Many of us find our mood takes a dip during the winter time. Maybe you’re sick of the bad weather and the fact it’s still getting dark really early – or the pressure of work or uni has started to take its toll. Whatever you may be struggling with, it’s important to do simple things to look after yourself.

Some people find they struggle with this time of year more than others, this is known as Seasonal Affective Disorder (SAD). SAD is a form of depression that comes and goes with the change in seasons. It’s particularly common during winter – most likely due to the colder and darker weather, but some people can be affected during the summer months.

Signs of SAD are pretty similar to depression and can include symptoms like low mood, disrupted sleep and a disinterest in things you’d usually enjoy.

 Whether you’ve been struggling with SAD or just feel a bit ropey right now, here are some tips to help you keep the winter blues at bay. 


Low mood can be linked to low levels of natural light, which explains why lots of people feel worse during winter. Some people find that using a special light box or lamp can help, but even just making the most of the daytime by spending time outside can make a huge difference.

Easy exercise

The saying goes that you never regret a workout, but it can be tough to drag yourself to the gym or go for that run when it’s cold and wet outside – so don’t sweat it if you can’t face it.

Even some light exercise like a stroll through the park or some yoga with friends can be enough to release those endorphins. Universities run free wellbeing activities and sports sessions too. Check out your university’s website to see what they offer.

Talk it out

With deadlines to meet, exams looming and all the other stresses that come at this time of year – if you’re feeling low, overwhelmed or struggling with your thoughts the chances are, you’re not alone. Talking to someone close to you (in however much detail you’re comfortable with) can really help to alleviate the pressure – particularly if they’re in the same boat. Plus, if you let people know how you’re feeling, it’ll be easier for them to support you.

Meal prep

The endless dilemma of what to eat for dinner can feel even more of a challenge if you’re not feeling your best, especially when the thought of hibernation is much more appealing. If you know you struggle with your mental health at certain times or you can see a busy couple of days approaching, why not prepare some meals in advance to make it easier for future you.

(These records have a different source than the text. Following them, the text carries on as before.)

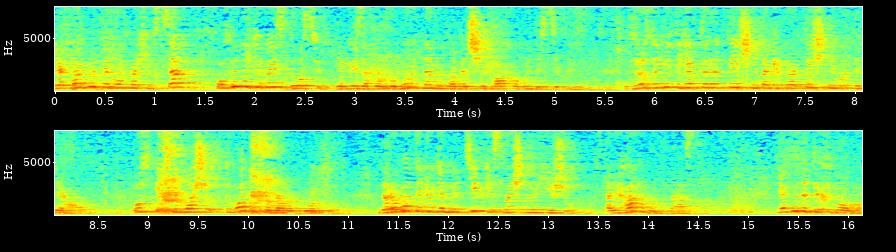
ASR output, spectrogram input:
як майбутнього фахівця, поглинути весь досвід, який запропонують нам викладачі фахових дисциплін, зрозуміти як теоретичний, так і практичний матеріал, успішно влаштуватися на роботу, дарувати людям не тільки смачну їжу, а й гарний настрій. Я буду технолог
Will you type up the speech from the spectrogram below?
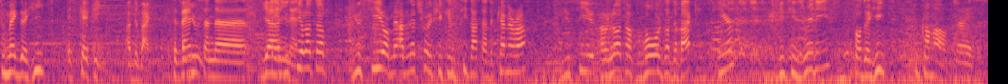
to make the heat escaping at the back. The So you- vents and the Yeah, you see a lot of, you see, or I'm not sure if you can see that at the camera, you see a lot of holes at the back here. This is really for the heat come out. Nice.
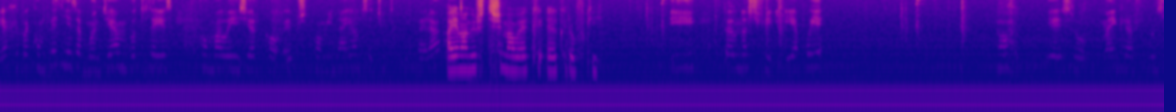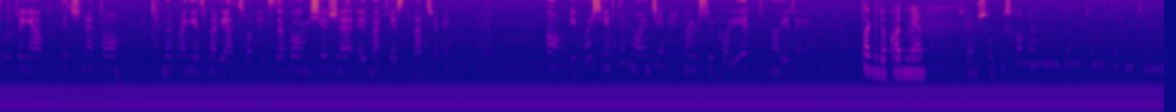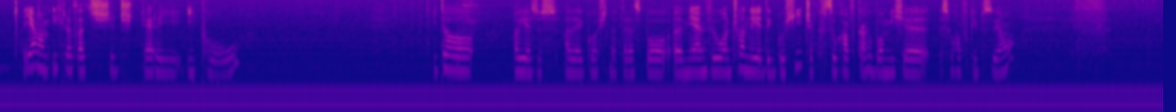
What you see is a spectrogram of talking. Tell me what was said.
Ja chyba kompletnie zabłądziłam, bo tutaj jest tylko małe jeziorko e, przypominające ciut Creepera A ja mam już trzy małe k- y, krówki. i pełno świni. I ja poje... O, Jezu, Minecraft plus złudzenia optyczne to normalnie jest wariactwo. Zdawało mi się, że y, mak jest na drzewie. O, i właśnie w tym momencie mam już tylko jedno jedzenie. Tak, dokładnie. Wziąłem. Ja mam mam ich raz, dwa, trzy, cztery i pół. I to... O Jezus, ale głośno teraz, bo e, miałem wyłączony jeden głośniczek w słuchawkach, bo mi się słuchawki psują.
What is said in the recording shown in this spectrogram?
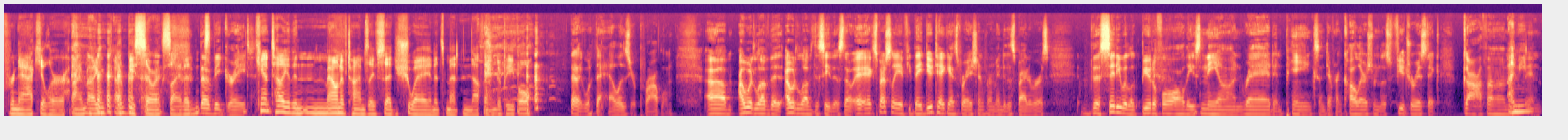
vernacular, I'm, I'm I'd be so excited. That'd be great. Can't tell you the amount of times they've said schway and it's meant nothing to people. They're like, what the hell is your problem? Um, I would love that. I would love to see this though, especially if they do take inspiration from Into the Spider Verse. The city would look beautiful. All these neon red and pinks and different colors from this futuristic Gotham. I mean- and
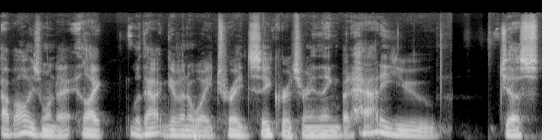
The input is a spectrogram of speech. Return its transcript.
I've always wondered, like, without giving away trade secrets or anything, but how do you just,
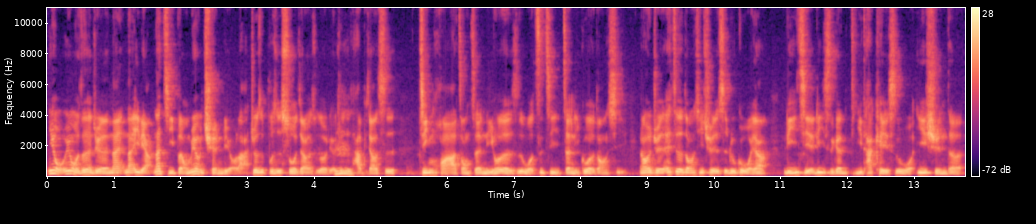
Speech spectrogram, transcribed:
因为我因为我真的觉得那那一两那几本我没有全留啦，就是不是所有教科书都留，嗯、就是它比较是精华总整理，或者是我自己整理过的东西。然后觉得，哎，这个东西确实是，如果我要理解历史跟底，它可以是我一循的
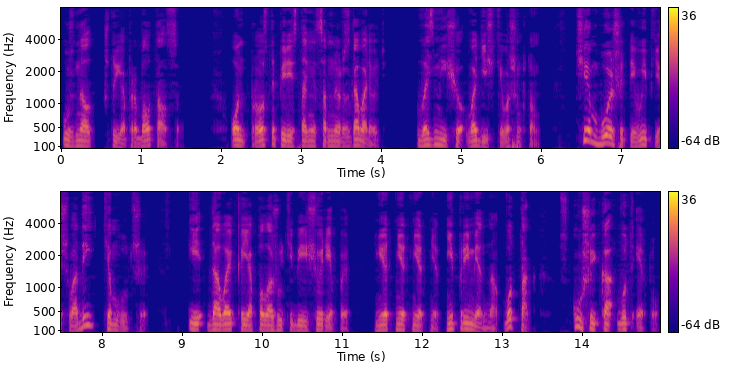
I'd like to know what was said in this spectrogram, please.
узнал, что я проболтался. Он просто перестанет со мной разговаривать. Возьми еще водички, Вашингтон. Чем больше ты выпьешь воды, тем лучше. И давай-ка я положу тебе еще репы. Нет, нет, нет, нет, непременно. Вот так. Скушай-ка вот эту.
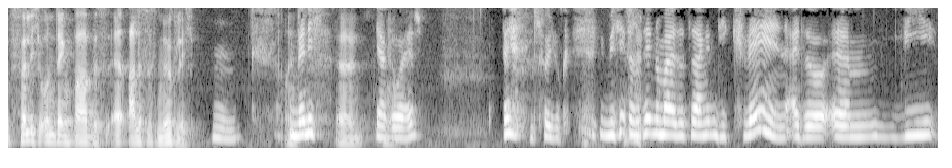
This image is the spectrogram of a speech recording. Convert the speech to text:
völlig undenkbar bis äh, alles ist möglich. Hm. Und, Und, wenn ich äh, ja, go ahead. Entschuldigung, mich interessiert nochmal sozusagen die Quellen, also ähm, wie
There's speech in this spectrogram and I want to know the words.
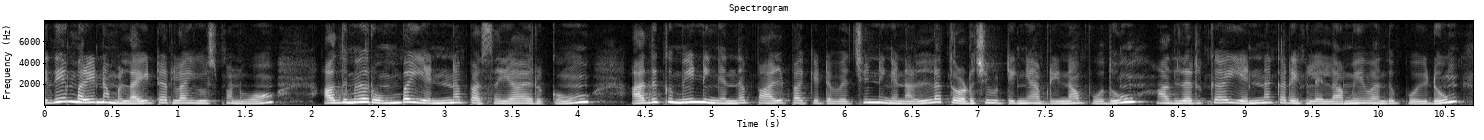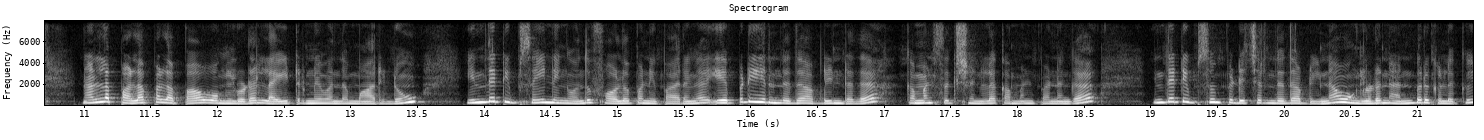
இதே மாதிரி நம்ம லைட்டர்லாம் யூஸ் பண்ணுவோம். அதுவுமே ரொம்ப எண்ணெய் பசையாக இருக்கும். அதுக்குமே நீங்கள் இந்த பால் பாக்கெட்டை வச்சு நீங்கள் நல்லா தொடச்சி விட்டீங்க அப்படின்னா போதும். அதில் இருக்க எண்ணெய் கரைகள் எல்லாமே வந்து போயிடும். நல்ல பளபளப்பாக உங்களோட லைட்டருமே வந்து மாறிடும். இந்த டிப்ஸையும் நீங்கள் வந்து ஃபாலோ பண்ணி பாருங்கள் எப்படி இருந்தது அப்படின்றத கமெண்ட் செக்ஷனில் கமெண்ட் பண்ணுங்கள் இந்த டிப்ஸும் பிடிச்சிருந்தது அப்படின்னா உங்களோட நண்பர்களுக்கு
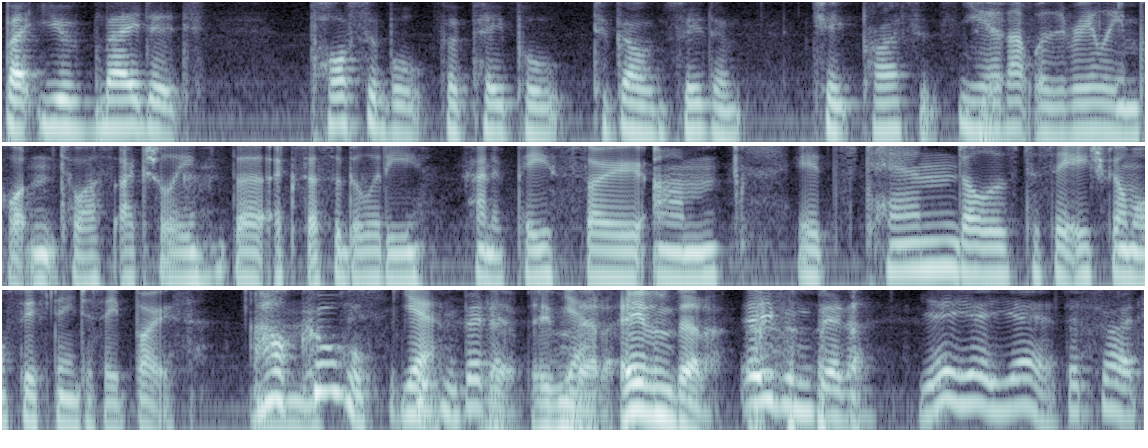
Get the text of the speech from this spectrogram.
but you've made it possible for people to go and see them cheap prices. Yeah, that was really important to us, actually, the accessibility kind of piece. So um, it's $10 to see each film or 15 to see both. Oh, Um, cool. It's yeah. even better. Yeah, even better. Even better. even better. Yeah, yeah, yeah. That's right.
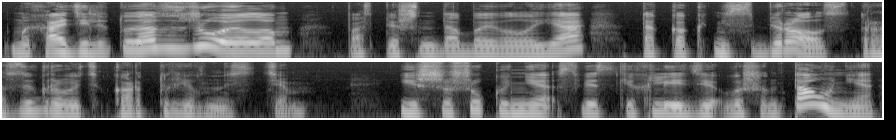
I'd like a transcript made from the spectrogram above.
«Мы ходили туда с Джоэлом», – поспешно добавила я, так как не собиралась разыгрывать карту ревности. Из шушукания светских леди в Вашингтауне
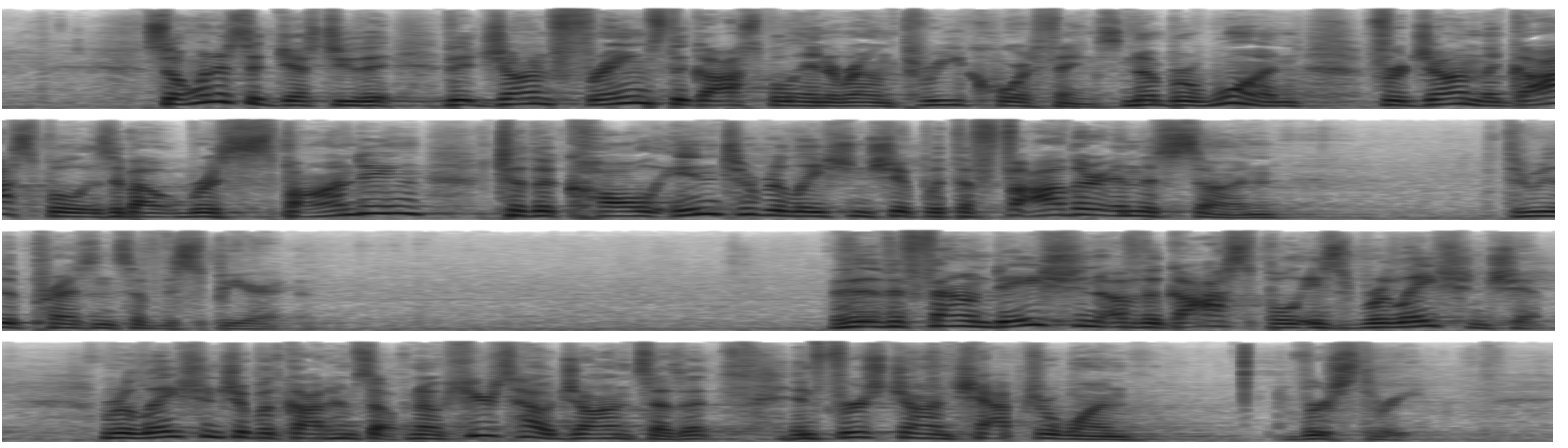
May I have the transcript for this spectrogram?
So I want to suggest to you that, that John frames the gospel in around three core things. Number one, for John, the gospel is about responding to the call into relationship with the Father and the Son through the presence of the Spirit. The, the foundation of the gospel is relationship, relationship with God Himself. Now, here's how John says it in 1 John chapter 1, verse 3.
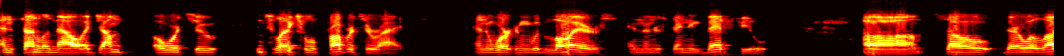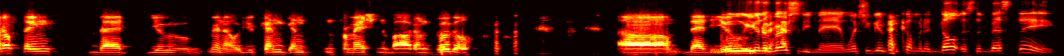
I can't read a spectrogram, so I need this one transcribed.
and suddenly now I jumped over to intellectual property rights and working with lawyers and understanding that field. Um, so there were a lot of things that you you know you can get information about on Google. um, that you University, man. Once you get become an adult, it's the best thing.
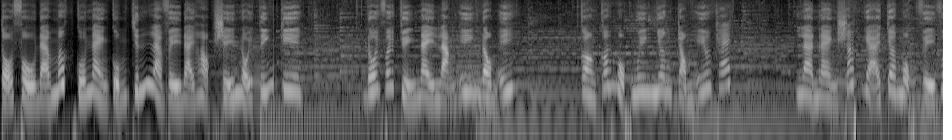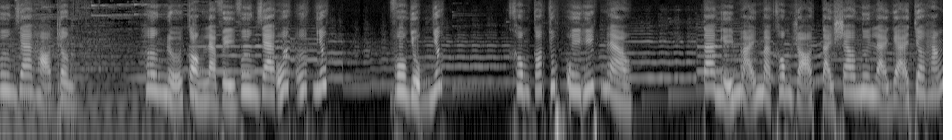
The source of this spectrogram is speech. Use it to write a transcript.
tổ phụ đã mất của nàng cũng chính là vị đại học sĩ nổi tiếng kia đối với chuyện này lặng yên đồng ý. Còn có một nguyên nhân trọng yếu khác, Là nàng sắp gả cho một vị vương gia họ Trần. Hơn nữa còn là vị vương gia ướt ướt nhất, Vô dụng nhất. Không có chút uy hiếp nào. Ta nghĩ mãi mà không rõ tại sao ngươi lại gả cho hắn.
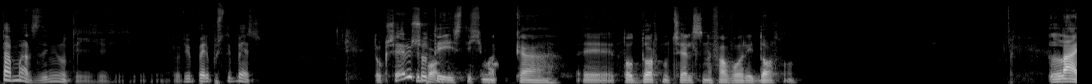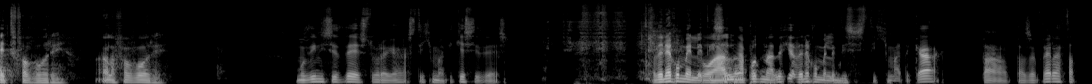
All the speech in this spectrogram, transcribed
17 μάτς. Δεν είναι ότι, ότι είναι περίπου στη μέση. Το ξέρεις λοιπόν. ότι στοιχηματικά ε, το Dortmund Chelsea είναι φαβορή Dortmund; Light φαβορή, αλλά φαβορή. Μου δίνεις ιδέες τώρα για στοιχηματικές ιδέες. δεν έχω μελετήσει. Άλλο... Να πω την αλήθεια, δεν έχω μελετήσει στοιχηματικά. Τα, τα ζευγάρια θα,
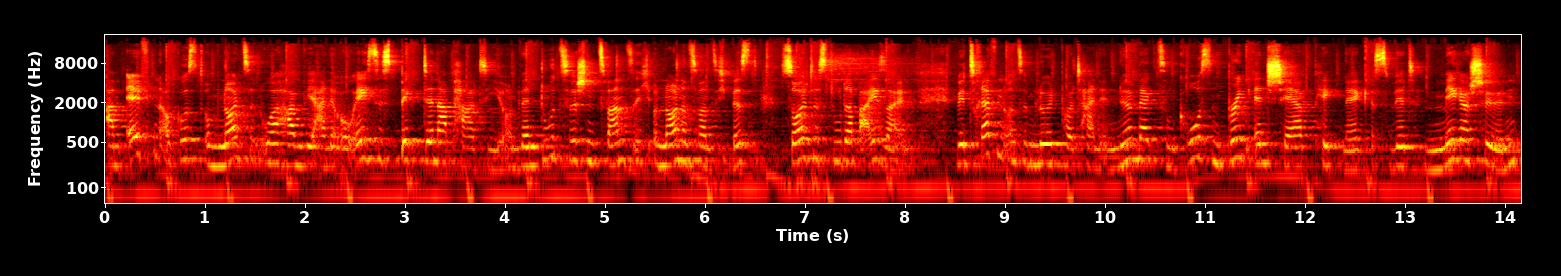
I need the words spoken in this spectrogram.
Am 11. August um 19 Uhr haben wir eine Oasis Big Dinner Party. Und wenn du zwischen 20 und 29 bist, solltest du dabei sein. Wir treffen uns im Lötpoltein in Nürnberg zum großen Bring and Share Picknick. Es wird mega schön.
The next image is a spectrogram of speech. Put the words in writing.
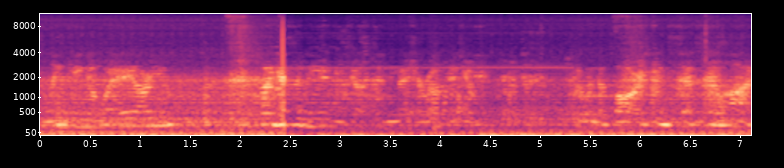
Slinking away, are you? I guess in the end you just didn't measure up, did you? But when the bar's been set so high,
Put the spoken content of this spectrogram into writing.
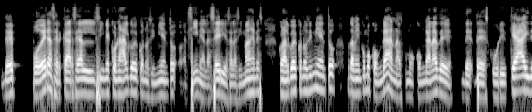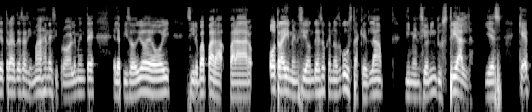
debe poder acercarse al cine con algo de conocimiento, al cine, a las series, a las imágenes, con algo de conocimiento, pero también como con ganas, como con ganas de, descubrir qué hay detrás de esas imágenes y probablemente el episodio de hoy sirva para, para dar otra dimensión de eso que nos gusta, que es la dimensión industrial, y es qué,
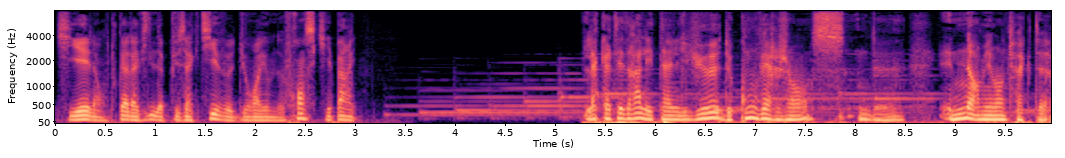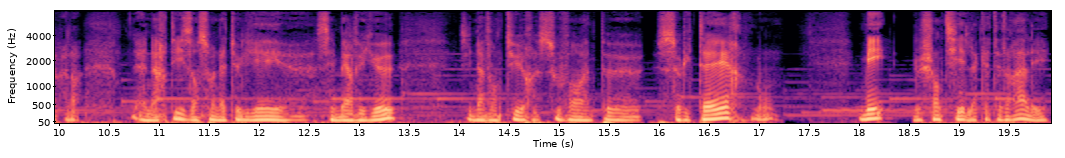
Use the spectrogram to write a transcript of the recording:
qui est en tout cas la ville la plus active du royaume de France qui est Paris. La cathédrale est un lieu de convergence de énormément de facteurs. Un artiste dans son atelier, c'est merveilleux. C'est une aventure souvent un peu solitaire, bon. mais le chantier de la cathédrale est,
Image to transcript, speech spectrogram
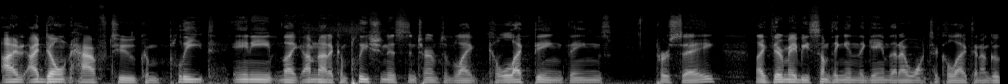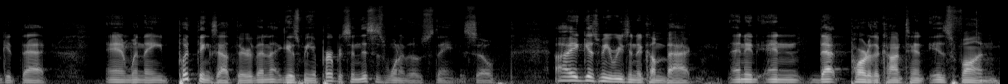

Everything can seem like so much more effort when you’re feeling low. Especially if you have lots of plans and feel like you need to put on a brave face and pretend that everything’s fine. Don’t be afraid to put yourself first and rearrange things if you don’t feel up to it. Or if you’re still up for seeing people, you could opt for a chilled activity like watching a film or grabbing a coffee.

Stick to a sleep schedule

It’s easy to fall out of your routine when your mental health isn’t great, but not sleeping enough (or too much) can make you feel worse. Sticking to a regular sleep schedule can really help improve your mood, increase energy levels and boost productivity.

Distract yourself

A funny podcast, a new playlist or your favourite film – distracting your mind with things you love can be a simple, yet effective way of improving your mood during the dreary winter months.

If you’re struggling with your mental health or know someone else who is, take a look at these services that can support you.

Good news, you’re almost out of the woods. Now it’s January the evenings will start getting lighter!